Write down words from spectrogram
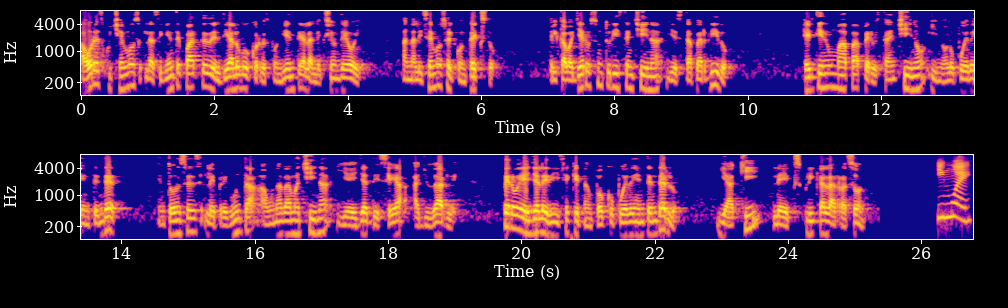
Ahora escuchemos la siguiente parte del diálogo correspondiente a la lección de hoy. Analicemos el contexto. El caballero es un turista en China y está perdido. Él tiene un mapa pero está en chino y no lo puede entender. Entonces le pregunta a una dama china y ella desea ayudarle. Pero ella le dice que tampoco puede entenderlo. Y aquí le explica la razón. 因为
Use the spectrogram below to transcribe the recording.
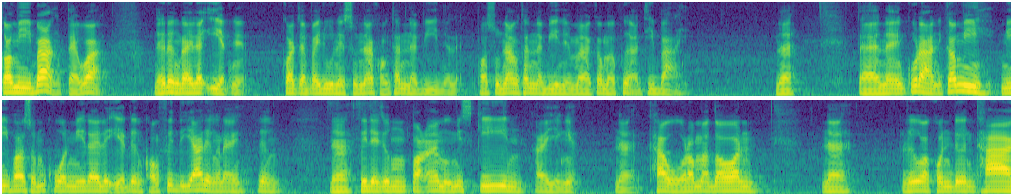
ก็มีบ้างแต่ว่าในเรื่องรายละเอียดเนี่ยก็จะไปดูในสุนนะของท่านนาบีเนี่ยแหละพราะสุนนะของท่านนาบีเนี่ยมาก็มาเพื่ออธิบายนะแต่ในกุรานก็มีมีพอสมควรมีรายละเอียดเรื่องของฟิดยะเรื่องอะไรเรื่องนะฟิดยะจุนตออามุมิสกีนอะไรอย่างเงี้ยนะเข้ารอมฎอนนะหรือว่าคนเดินทาง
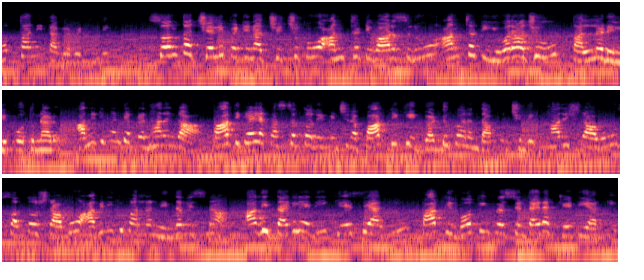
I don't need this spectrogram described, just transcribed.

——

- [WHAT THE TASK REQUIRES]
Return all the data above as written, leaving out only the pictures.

- [EXPECTED ANSWER]
Write down words from spectrogram
Ahora escuchemos la siguiente parte del diálogo correspondiente a la lección de hoy. Analicemos el contexto. El caballero es un turista en China y está perdido. Él tiene un mapa pero está en chino y no lo puede entender. Entonces le pregunta a una dama china y ella desea ayudarle. Pero ella le dice que tampoco puede entenderlo. Y aquí le explica la razón. 因为
Use the spectrogram below to transcribe the recording.
ก็มีบ้างแต่ว่าในเรื่องรายละเอียดเนี่ยก็จะไปดูในสุนนะของท่านนาบีเนี่ยแหละพราะสุนนะของท่านนาบีเนี่ยมาก็มาเพื่ออธิบายนะแต่ในกุรานก็มีมีพอสมควรมีรายละเอียดเรื่องของฟิดยะเรื่องอะไรเรื่องนะฟิดยะจุนตออามุมิสกีนอะไรอย่างเงี้ยนะเข้ารอมฎอนนะหรือว่าคนเดินทาง
I don't need this spectrogram described, just transcribed.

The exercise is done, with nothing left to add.